Establishment Ignores GOP Grassroots at Thsir Peril
Thirteen months ago, Pennsylvania Republican State Committee Chairman Rob Gleason published a self-congratulatory op-ed, in which he wrote:
"[T]he Republican Party is ready to reinvigorate its strategy to compete in critical elections in 2014 and 2016. Thanks to the thousands of activists who share the Republican vision of limited government, the GOP still is … the dominant party in statewide politics. We control the governor’s mansion; have strong majorities in the state House and Senate; serve in one of two U.S. Senate seats; have a 13-member congressional delegation … and control 51 of 67 county courthouses.
"It’s clear that Pennsylvania is not only a swing state, it is a red state. And we will continue to look … for new and innovative ways to expand and engage our base of support."
The GOP had made gains in Pennsylvania, but Gleason gave himself and the Party too much credit.
In a two party system, the "out" party is the only refuge for an alarmed citizenry. It’s usually a mistake for a hidebound establishment in either party to assume that success is more attributable to their own political brilliance and campaign strategies than to the overreach and excesses of the other side.
That’s exactly the mindset which changes and improves nothing, least of all governance.
Here’s the Pennsylvania GOP’s 2012 "winning" strategy in a nutshell: National Democrats scared the daylights out of enough Pennsylvanians to partially overcome the Republican registration disadvantage, but not enough to win Pennsylvania’s electoral votes.
Realistically, when only partially-successful results come primarily from the other side’s abuses and miscalculations, no party has cause to be reassured or self-congratulatory.
The political pendulum swings both ways.

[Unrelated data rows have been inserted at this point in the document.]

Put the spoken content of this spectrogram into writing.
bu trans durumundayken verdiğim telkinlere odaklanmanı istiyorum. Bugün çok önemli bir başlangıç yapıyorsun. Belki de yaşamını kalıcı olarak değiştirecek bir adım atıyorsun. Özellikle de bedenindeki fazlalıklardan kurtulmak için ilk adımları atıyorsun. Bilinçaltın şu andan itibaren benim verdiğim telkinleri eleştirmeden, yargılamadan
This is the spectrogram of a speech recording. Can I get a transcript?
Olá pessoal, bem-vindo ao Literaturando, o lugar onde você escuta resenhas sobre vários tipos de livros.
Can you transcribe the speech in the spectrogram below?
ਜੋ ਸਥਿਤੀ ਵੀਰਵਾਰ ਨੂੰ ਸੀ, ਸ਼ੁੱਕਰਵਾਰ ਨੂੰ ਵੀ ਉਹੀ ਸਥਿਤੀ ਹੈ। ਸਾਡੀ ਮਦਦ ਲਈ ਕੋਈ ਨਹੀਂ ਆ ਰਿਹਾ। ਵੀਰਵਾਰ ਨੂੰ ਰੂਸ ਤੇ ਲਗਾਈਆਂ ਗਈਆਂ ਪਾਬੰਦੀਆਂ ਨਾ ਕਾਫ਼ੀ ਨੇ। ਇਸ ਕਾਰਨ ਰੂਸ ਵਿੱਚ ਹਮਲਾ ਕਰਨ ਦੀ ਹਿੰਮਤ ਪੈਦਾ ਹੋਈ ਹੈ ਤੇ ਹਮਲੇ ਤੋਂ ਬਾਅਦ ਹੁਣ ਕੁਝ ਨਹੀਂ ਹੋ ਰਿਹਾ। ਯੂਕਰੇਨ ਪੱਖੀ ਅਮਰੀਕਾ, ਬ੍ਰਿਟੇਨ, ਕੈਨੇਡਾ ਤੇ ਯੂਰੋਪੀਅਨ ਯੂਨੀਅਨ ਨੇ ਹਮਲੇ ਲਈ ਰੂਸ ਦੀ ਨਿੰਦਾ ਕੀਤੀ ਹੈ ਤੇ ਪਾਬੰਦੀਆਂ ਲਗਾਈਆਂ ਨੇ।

History suggests that, eventually, Republicans will bungle things, too, at which point the pendulum will swing again.
To his credit, Gleason highlighted an amorphous group which produced the results of which he’s so proud: "thousands of activists."
One assumes he means the energized conservative grassroots organizations the party is now attempting to suppress, scuttling his pledge to seek "new and innovative ways to expand and engage our base of support."

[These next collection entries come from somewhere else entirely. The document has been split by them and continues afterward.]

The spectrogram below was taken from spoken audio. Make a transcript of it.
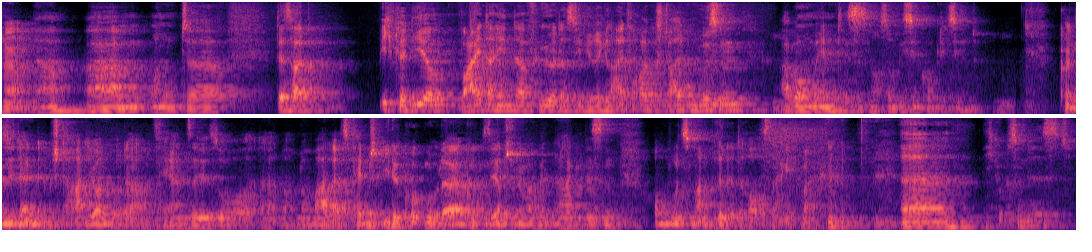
Ja. Ja, ähm, und äh, deshalb, ich plädiere weiterhin dafür, dass wir die Regel einfacher gestalten müssen, aber im Moment ist es noch so ein bisschen kompliziert. Können Sie denn im Stadion oder am Fernsehen so äh, noch normal als Fanspiele gucken oder gucken Sie dann schon immer mit einer gewissen Ombudsmann-Brille drauf, sage ich mal? Ähm, ich gucke zumindest,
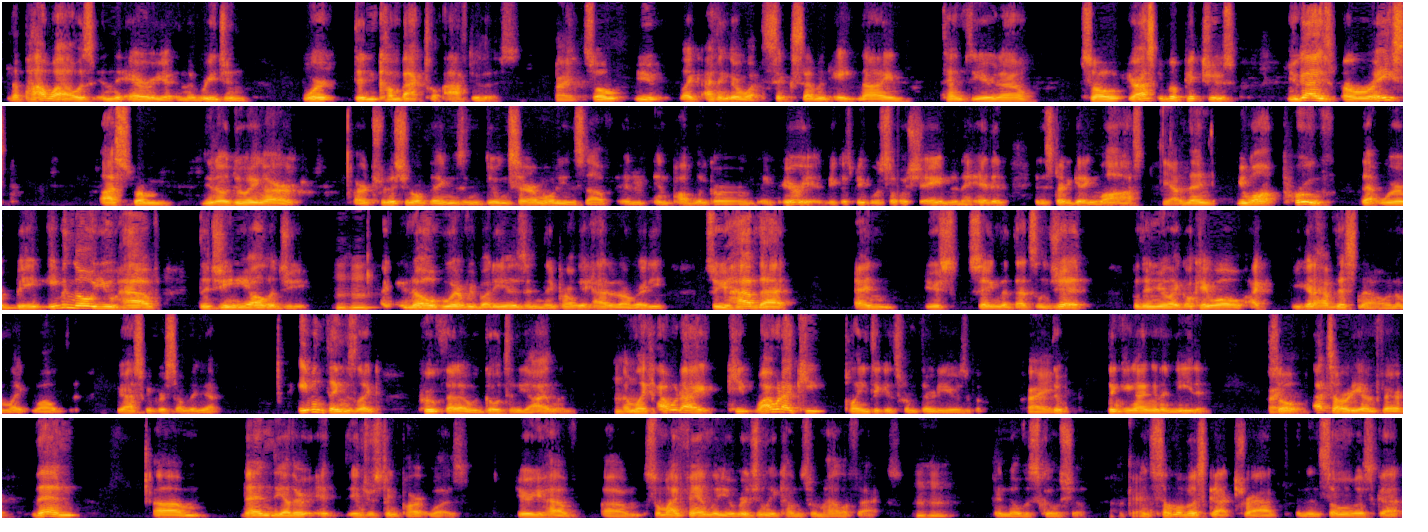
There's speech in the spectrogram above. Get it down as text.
the powwows in the area in the region were didn't come back till after this. Right. So you like I think they're what six, seven, eight, nine, tenth year now. So you're asking for pictures. You guys erased us from you know doing our our traditional things and doing ceremony and stuff in in public or in period because people were so ashamed and they hid it and it started getting lost. Yeah. And then you want proof that we're being, even though you have the genealogy, mm-hmm. and you know who everybody is, and they probably had it already. So you have that, and you're saying that that's legit, but then you're like, okay, well, I you got to have this now, and I'm like, well, you're asking for something that even things like proof that I would go to the island. Mm-hmm. I'm like, how would I keep? Why would I keep plane tickets from 30 years ago? Right. They're thinking I'm going to need it. Right. So that's already unfair. Then, um, then the other interesting part was here you have. Um, so my family originally comes from Halifax mm-hmm. in Nova Scotia. Okay. And some of us got trapped, and then some of us got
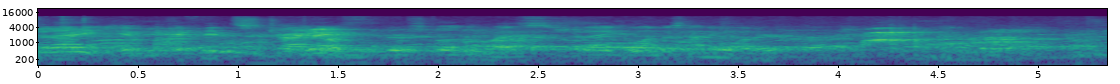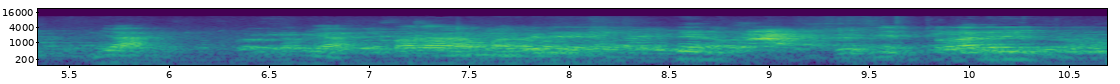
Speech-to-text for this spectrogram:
Should I, if, if it's dry up, there's still in the west, should I go on the sunny water? Ya, ya, para, para. Para tener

Pennlive’s Feb. 18, online edition featured a supercilious column by Dwight Weidman, chairman of the Franklin County Republican Party and a member of the Pennsylvania Republican State Committee which Rob Gleason chairs.

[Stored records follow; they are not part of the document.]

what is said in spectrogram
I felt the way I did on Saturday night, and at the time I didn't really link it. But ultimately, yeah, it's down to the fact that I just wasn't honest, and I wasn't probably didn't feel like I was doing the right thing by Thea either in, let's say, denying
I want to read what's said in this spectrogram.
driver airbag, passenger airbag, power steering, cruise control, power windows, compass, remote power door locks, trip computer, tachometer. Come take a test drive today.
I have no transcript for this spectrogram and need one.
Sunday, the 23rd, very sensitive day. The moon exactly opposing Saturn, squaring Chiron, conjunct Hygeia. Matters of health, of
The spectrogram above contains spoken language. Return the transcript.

In it, Weidman characterized the grassroots organizations which Republicans need to be successful as an "extreme right-wing fringe," using "ugly tactics… better suited to the Third Reich than to America."
Mr. Weidman, if you willingly, loathsomely, imply that conservative Americans lawfully expressing their policy preferences are Nazis, what words do you reserve to describe Adolph Hitler, Josef Goebbels and the rest of that murderous lot?
Sadly, Weidman’s beef-witted contribution to GOP "unity" was only marginally worse than some uttered by other establishment Republicans who apparently believe that public alarm over Obamacare will be enough to win a Senate majority without grassroots support.
"Who else they gonna vote for?" Isn’t that right, Mr. Weidman?
Control of the process, especially primaries, is an all-consuming party objective, but, when institutional Republicans attack the grassroots base – and that’s exactly what’s happening – it has a negative, toxic effect.
The conservative base has little trust in a GOP establishment willing to abandon traditional Republican values while awaiting their turn at controlling – and squandering – the public fisc.
If, betrayed by the establishment, the grassroots stay home in 2014, what should be a Republican wave election, won’t be.
Among other benefits, a GOP Senate would be critical in case of a Supreme Court vacancy, so insulting the voters Republicans need to take a Senate majority is utterly asinine.
The party asks conservatives for cash. It asks them to work on campaigns and vote. But, after electing GOP candidates, conservatives are told to push off. The conservative grassroots feel, justifiably, that the GOP establishment has been faithless.
Democrats messed up, so, in effect, some 2012 Pennsylvania Republican candidates ran successfully on a platform of "Not them."
Fine, but, if we’re to believe that establishment Republicans are "Not them," who are they, really?
In a two-party system, the only way conservatives can restore our government is to first reform the Republican Party. The party understands that a critical grassroots mass is a game-changer. That’s politics. That the GOP establishment is resisting reform suggests that they are complicit in Washington’s governmental malfeasance.
What do establishment Republicans truly stand for, but, more importantly, how will they prove it – or have they?